McGILL BIRD OBSERVATORY

WINTER POPULATION MONITORING

2008-2009 SEASON SUMMARY

Click here for a complete listing of our weekly log archives.  Comments or questions are welcome at "mbo AT migrationresearch.org"

 WINTER 2008/09

OCT/NOV

DEC

JAN

FEB

MAR

TOTAL

Number of days falling within winter season

31

31

31

29

27

149

Number of days of observation

7

2

4

9

14

36

Number of banding sessions

-

-

-

-

3

3

Number of birds (and species) banded

-

-

-

-

32 (6)

32 (6)

Number of birds (and species) repeat

-

-

-

-

0 (0)

0 (0)

Number of birds (and species) return

-

-

-

-

6 (4)

6 (4)

Number of species observed

27

22

20

28

39

51

Number of net hours

-

-

-

-

24.0

24.0

Number of birds banded per 100 net hours

-

-

-

-

133.3

133.3

The winter season at McGill Bird Observatory spans the gap between the fall and spring migration seasons, a total of just over 21 weeks from the last day of October through March 27. Unlike the daily monitoring during migration, activities at MBO in winter are more sporadic, limited largely by weather conditions, especially when it comes to banding. Few other bird observatories this far north are open in winter at all, so even part-time operations can be useful in terms of monitoring the winter occurrence of birds.

Unlike last winter, we were able to install and maintain bird feeders throughout the winter season. This attracted many species that would ordinarily be trickier to find in large numbers during the winter. While the first four-fifths of the season were too cold/snowy/windy for any banding to occur, we managed to get out three times in March.

On the whole, observations were conducted at MBO on 24% of days this winter, up from 16% last year, but slightly down from 30% the year before. Difficult weather conditions (i.e., extreme cold in January) reduced the number of observation days.

The winter season actually started off slowly with 27 species observed, down from last year’s 36. This number stayed more or less consistent throughout the season, despite variation in the number of observer days.
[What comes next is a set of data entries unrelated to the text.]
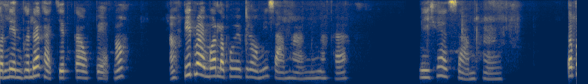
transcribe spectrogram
ตัวเน้นเพิ่อนเด้อค่ะเจ็ดเก้าแปดเนาะอะติดไว้หมดแล้วพ่อแม่พี่น้องมีสามหางนึงนะคะ มีแค่สามหางต่อไป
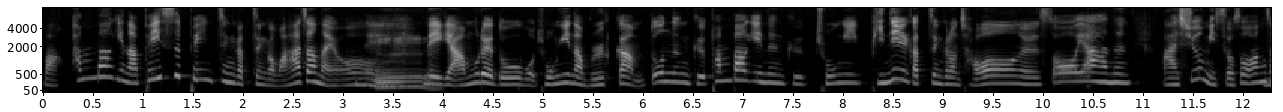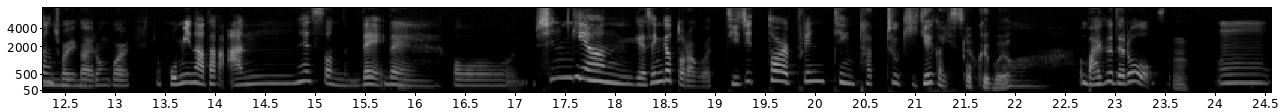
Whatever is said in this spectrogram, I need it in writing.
막 판박이나 페이스 페인팅 같은 거 막 하잖아요. 네. 음. 근데 이게 아무래도 뭐 종이나 물감 또는 그 판박이는 그 종이 비닐 같은 그런 자원을 써야 하는 아쉬움이 있어서 항상 음. 저희가 이런 걸 좀 고민하다가 안 했었는데 네. 어, 신기한 게 생겼더라고요. 디지털 printing tattoo 기계가 어, 있어요. 그게 뭐예요? 와. 말 그대로 응. 음,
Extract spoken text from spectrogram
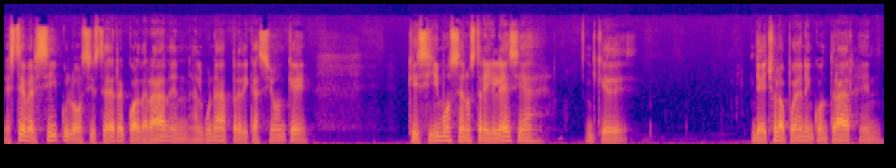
Este versículo, si ustedes recordarán en alguna predicación que, que hicimos en nuestra iglesia y que de hecho la pueden encontrar en,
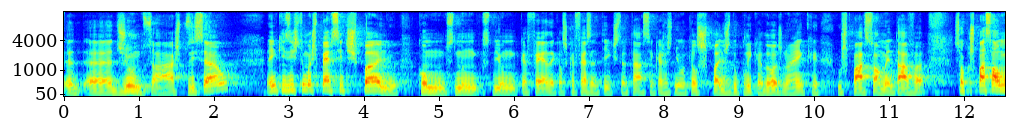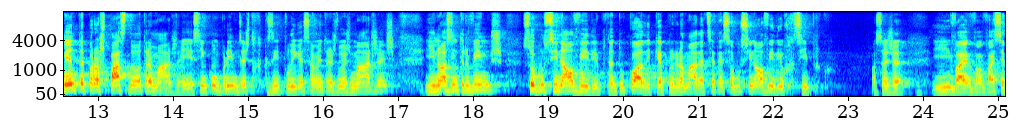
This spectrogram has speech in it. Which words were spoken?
ad- adjuntos à exposição, em que existe uma espécie de espelho, como se, num, se de um café, daqueles cafés antigos tratassem, que às vezes tinham aqueles espelhos duplicadores, não é? em que o espaço aumentava, só que o espaço aumenta para o espaço da outra margem, e assim cumprimos este requisito de ligação entre as duas margens, e nós intervimos sobre o sinal vídeo, portanto, o código que é programado, etc., é sobre o sinal vídeo recíproco. Ou seja, e vai, vai vai ser,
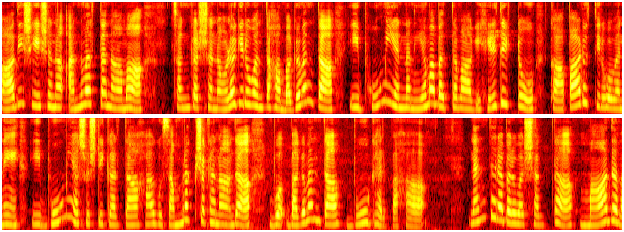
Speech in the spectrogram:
ಆದಿಶೇಷನ ಅನ್ವರ್ಥನಾಮ ಸಂಕರ್ಷಣ ಒಳಗಿರುವಂತಹ ಭಗವಂತ ಈ ಭೂಮಿಯನ್ನು ನಿಯಮಬದ್ಧವಾಗಿ ಹಿಡಿದಿಟ್ಟು ಕಾಪಾಡುತ್ತಿರುವವನೇ ಈ ಭೂಮಿಯ ಸೃಷ್ಟಿಕರ್ತ ಹಾಗೂ ಸಂರಕ್ಷಕನಾದ ಭಗವಂತ ಭೂಗರ್ಭ. ನಂತರ ಬರುವ ಶಬ್ದ ಮಾಧವ.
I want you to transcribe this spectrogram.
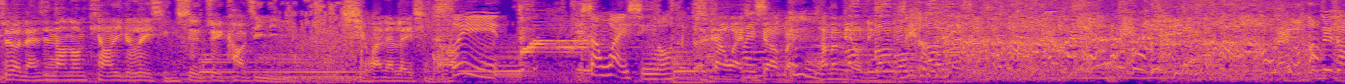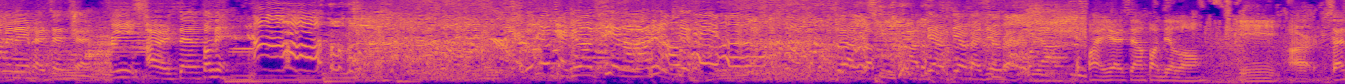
所有男生当中挑一个类型是最靠近你喜欢的类型的哈。所以算外形咯，对不对？只看外形，不要管他们没有零。没有来，最上面那一排站起来，一二三，放电。啊，我都没有感觉到电了，哪里有好电？配合。对啊，对啊，第二第二排第二排，我喊一二三放电喽，一二三。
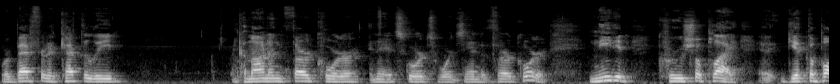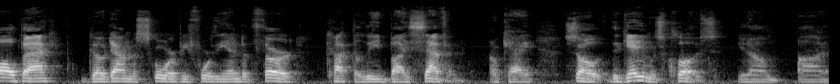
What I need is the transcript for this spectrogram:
where Bedford had cut the lead, come out in the third quarter, and they had scored towards the end of the third quarter. Needed crucial play. Uh, get the ball back, go down to score before the end of the third, cut the lead by seven. Okay? So the game was close, you know, uh,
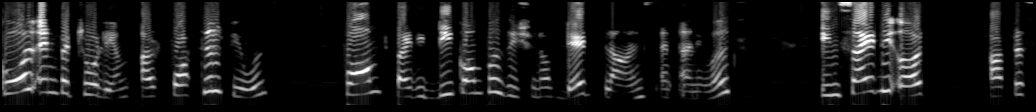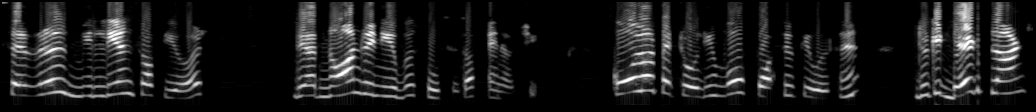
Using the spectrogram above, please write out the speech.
Coal and petroleum are fossil fuel formed by the decomposition of dead plants and animals inside the earth after several millions of years They are non renewable sources of energy coal और पेट्रोलियम वो फॉसिल फ्यूल्स हैं जो कि डेड प्लांट्स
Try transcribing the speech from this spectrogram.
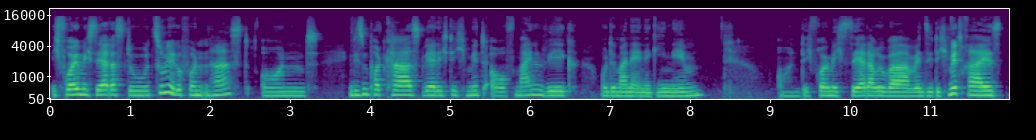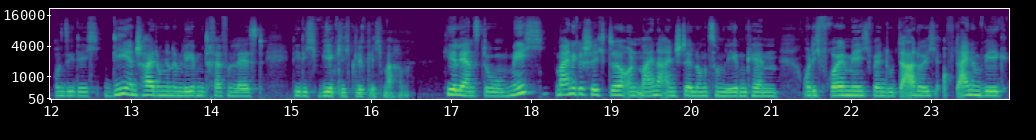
Ich freue mich sehr, dass du zu mir gefunden hast und in diesem Podcast werde ich dich mit auf meinen Weg und in meine Energie nehmen. Und ich freue mich sehr darüber, wenn sie dich mitreißt und sie dich die Entscheidungen im Leben treffen lässt, die dich wirklich glücklich machen. Hier lernst du mich, meine Geschichte und meine Einstellung zum Leben kennen und ich freue mich, wenn du dadurch auf deinem Weg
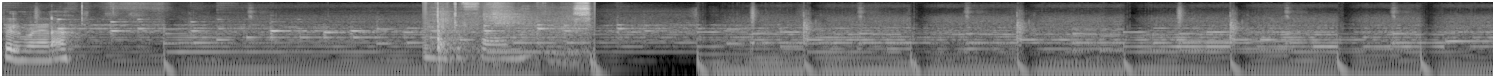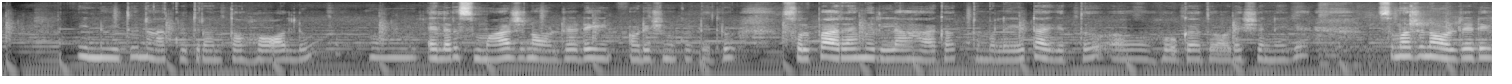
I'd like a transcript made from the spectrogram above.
ಫಿಲ್ ಮಾಡೋಣ. ಇನ್ನು ಇದು ನಾ ಕೂತಿರೋಂಥ ಹಾಲು. ಎಲ್ಲರೂ ಸುಮಾರು ಜನ ಆಲ್ರೆಡಿ ಆಡಿಷನ್ ಕೊಟ್ಟಿದ್ರು. ಸ್ವಲ್ಪ ಆರಾಮಿಲ್ಲ ಹಾಗಾಗಿ ತುಂಬ ಲೇಟ್ ಆಗಿತ್ತು ಆ, ಹೋಗೋದು ಆಡಿಷನ್ನಿಗೆ ಸುಮಾರು ಜನ ಆಲ್ರೆಡಿ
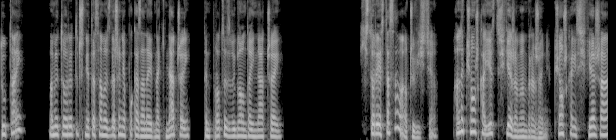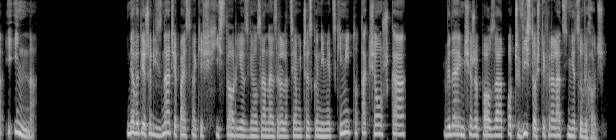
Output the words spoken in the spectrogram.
Tutaj mamy teoretycznie te same zdarzenia pokazane jednak inaczej, ten proces wygląda inaczej. Historia jest ta sama, oczywiście, ale książka jest świeża, mam wrażenie. Książka jest świeża i inna. I nawet jeżeli znacie Państwo jakieś historie związane z relacjami czesko-niemieckimi, to ta książka wydaje mi się, że poza oczywistość tych relacji nieco wychodzi.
This is likely due to the stabilizing effect of the feeders.  Overall we ended up with 51 species observed, up from last year’s 40, and similar to the 49 in 2006 - 2007. There were a few more observation days this year, compared to last year, but we attribute the higher number of species to the full feeders, and not the added observers.

Below, for comparison, is the summary table from 2007-2008; the entire seasonal report and weekly records can be found in the banding log.

 WINTER 2007/08

OCT/NOV

DEC

JAN

FEB

MAR

TOTAL

Number of days falling within winter season

31

31

31

29

27

149

Number of days of observation

8

4

5

7

1

25

Number of banding sessions

-

-

-

-

-

-

Number of birds (and species) banded

-

-

-

-

-

-

Number of birds (and species) repeat

-

-

-

-

-

-

Number of birds (and species) return

-

-

-

-

-

-

Number of species observed

36

16

13

17

2

40

Number of net hours

-

-

-

-

-

-

Number of birds banded per 100 net hours

-

-

-

-

-

-

-

-

 

2002- The Migration Research Foundation Inc.